You doze off. In a hazy dream, you find yourself in the middle of a wheat field amongst cradlers mowing with giant egg spoons.
In a limbo state between awake and asleep, you imagine hearing Oiq’s voice: “All happy companies are alike…”.
All leaders are regularly confronted with grievances about lack of trust in their organizations. Investigating such grievances mostly results in employees reporting that they feel insufficiently trusted by their managers. It is less frequent for managers to complain that they feel insufficiently trusted by their employees. And never is anybody reporting that they themselves worry about not being able to extend trust to others. It seems that, in general, people don’t ever doubt their own ability to trust others, but quite often mistrust others’ ability to trust, especially when it comes to those higher up in the hierarchy.
In some ways, people are right: A leader’s task is – among other things – to not take at face value whatever is presented to them: The sales figures for next year might be overestimated, the business case for the new production site might be miscalculated, and Oiq might not have any genuine insights into trust-building at all. Leaders need to ask the right questions to probe what can be trusted – and what needs to be revised. In this sense, not trusting is part of any leader’s job description. At the same time, overdoing such investigations will be experienced as micro-management, intrusion, and ultimately lack of trust.
The only way out of this dilemma is to help people get better at understanding when and where they can trust themselves – and when and where they need to ask for help, for support, or for more information. Leaders need to trust others’ forces to assess their own knowledge and capabilities realistically. With this, they’ll be able to raise the overall level of trust in their organizations.
You wake up with a jolt. “You misquoted Tolstoi”, you say. “I think we’d rather continue the discussion without you. Because if it is true that there are as many minds as there are heads, then there are as many kinds of trust as there are hearts”.

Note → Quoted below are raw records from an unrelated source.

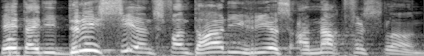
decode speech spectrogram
het hy die drie seuns van daardie reus Anak verslaan.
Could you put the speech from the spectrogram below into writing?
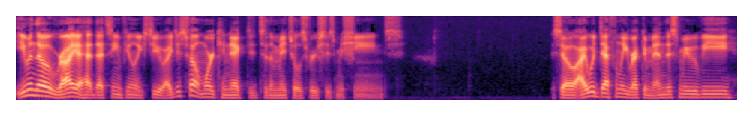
even though Raya had that same feelings too, I just felt more connected to the Mitchells versus Machines. So I would definitely recommend this movie.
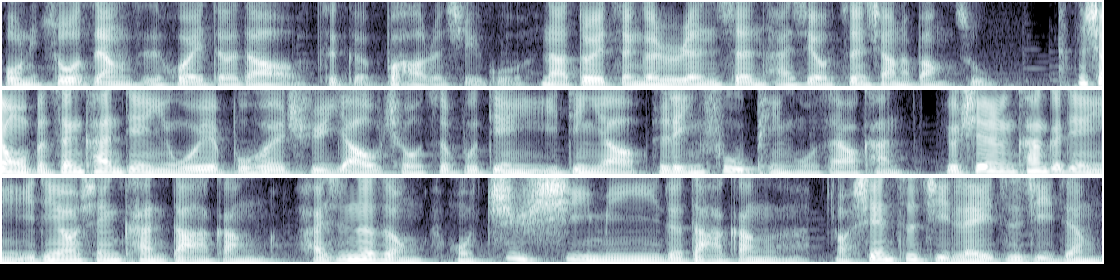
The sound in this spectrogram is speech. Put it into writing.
哦，你做这样子会得到这个不好的结果，那对整个人生还是有正向的帮助。那像我本身看电影，我也不会去要求这部电影一定要零负评我才要看。有些人看个电影一定要先看大纲，还是那种哦巨细靡遗的大纲啊，哦先自己雷自己这样，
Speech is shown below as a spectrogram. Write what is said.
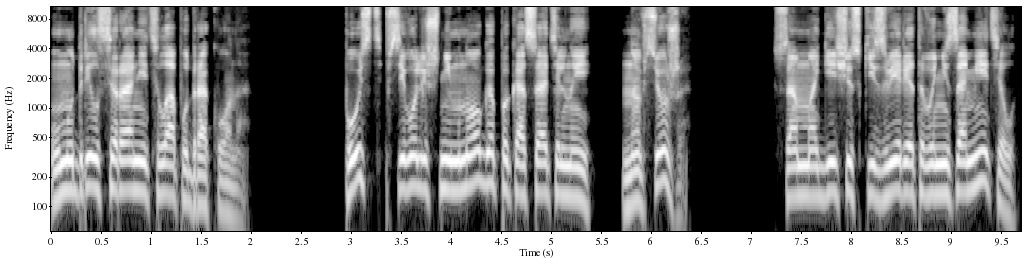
умудрился ранить лапу дракона. Пусть всего лишь немного по касательной, но все же. Сам магический зверь этого не заметил,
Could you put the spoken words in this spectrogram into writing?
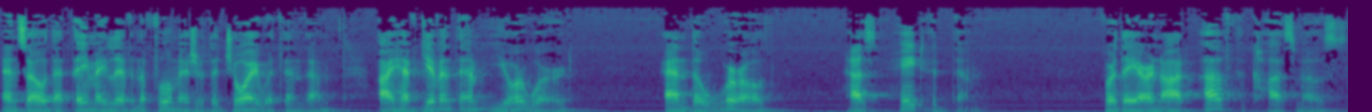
And so that they may live in the full measure of the joy within them. I have given them your word, and the world has hated them, for they are not of the cosmos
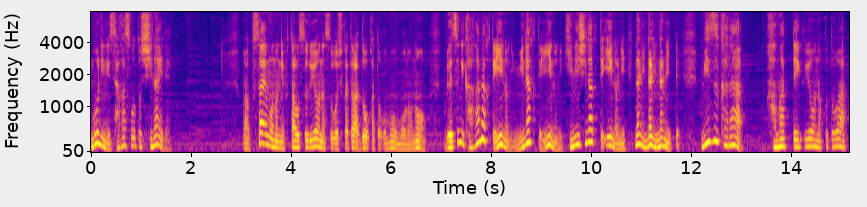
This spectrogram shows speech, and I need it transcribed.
無理に探そうとしないで。まあ、臭いものに蓋をするような過ごし方はどうかと思うものの、別に嗅がなくていいのに、見なくていいのに、気にしなくていいのに、何何何って、自らハマっていくようなことは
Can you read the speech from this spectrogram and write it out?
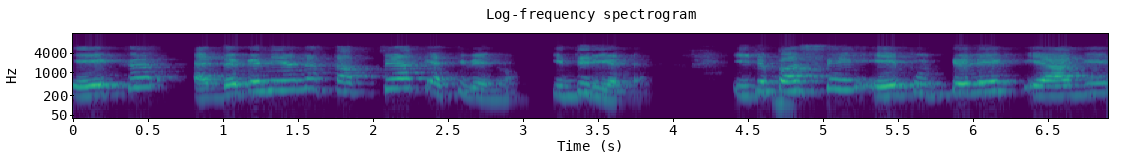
ඒක ඇදගෙන යන තත්වයක් ඇති වෙනවා ඉදිරියට. ඊට පස්සේ ඒ පුද්ගලයෙක් එයාගේ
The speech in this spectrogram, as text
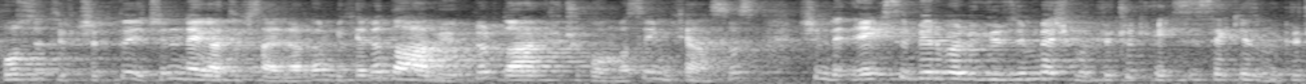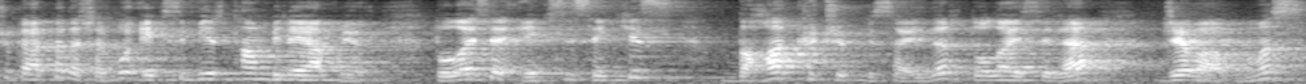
pozitif çıktığı için negatif sayılardan bir kere daha büyüktür. Daha küçük olması imkansız. Şimdi eksi 1 bölü 125 mi küçük, eksi 8 mi küçük? Arkadaşlar bu eksi 1 tam bile yapmıyor. Dolayısıyla eksi 8 daha küçük bir sayıdır. Dolayısıyla cevabımız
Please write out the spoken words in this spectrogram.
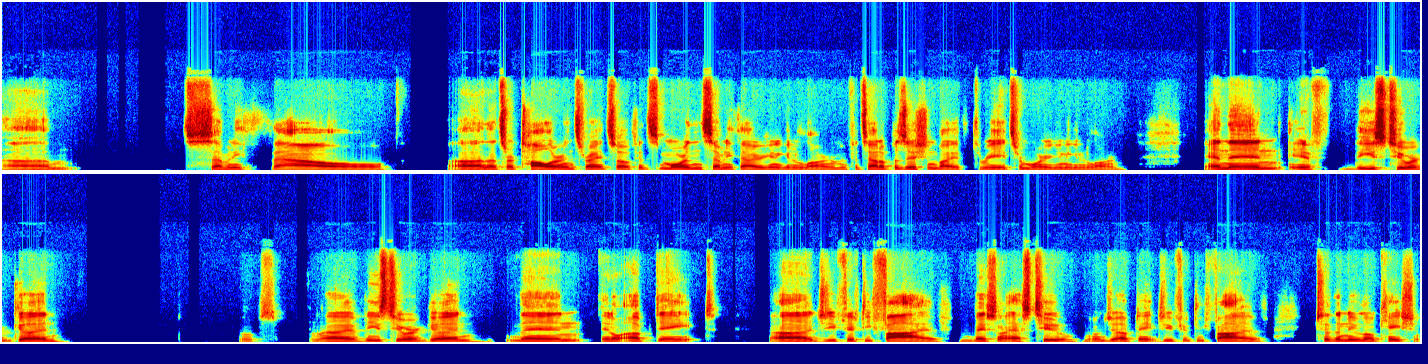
um, 70 thou Uh, that's our tolerance, right? So if it's more than 70 thou, you're going to get an alarm. If it's out of position by three eighths or more, you're going to get an alarm. And then if these two are good, oops, uh, if these two are good, then it'll update uh, G55 based on S2. It'll update G55 to the new location.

* This is the fifth of a series of blog posts exploring some uniquely motivating mindfully elaborated ramblings (s.u.m.m.e.r.) of mine, written during my summer vacation in 2019, investigating topics and trends relevant for leaders in today’s multilayered world. All persons, situations, and dialogues quoted are purely fictional, albeit informed by what I see happening in companies I work with. If you want to know what I do when I work, read more here and here [retrieved July 9, 2019].
“The Wild Boars are a definitely an absolutely unique sponsoring opportunity”, states Nip, your marketing consultant from “The Fine Art of Transforming Emotions” (f.a.t.e.). Earlier this summer, after thirty years of your company supporting your city’s female cross-country kite flying team (“The Daredevil Wasps”), the team’s management cancelled the contract. The younger players, they said, refused to receive money from a company which had not yet published its “no plastics” strategy. Rumors say that the Wasps are just about to close a new sponsoring contract with a French producer of reusable period underwear.
It’s shortly after 3am, and you wake up for no particular reason. Unable to go back to sleep straight away, you absentmindedly check your email. “We caught the cow!”, says the subject line of a message from Mio, your manager of future-oriented lightning logistics yield (f.o.l.l.y.). Mio and his team are currently on a negotiation tour in the South-East, and just yesterday, they succeeded in securing an advantageous contract with an elusive supplier of rare metals. You nod, smile, and start to type a congratulatory reply to the team. Suddenly, a cloud moves on and moonlight streams into your room. You pause.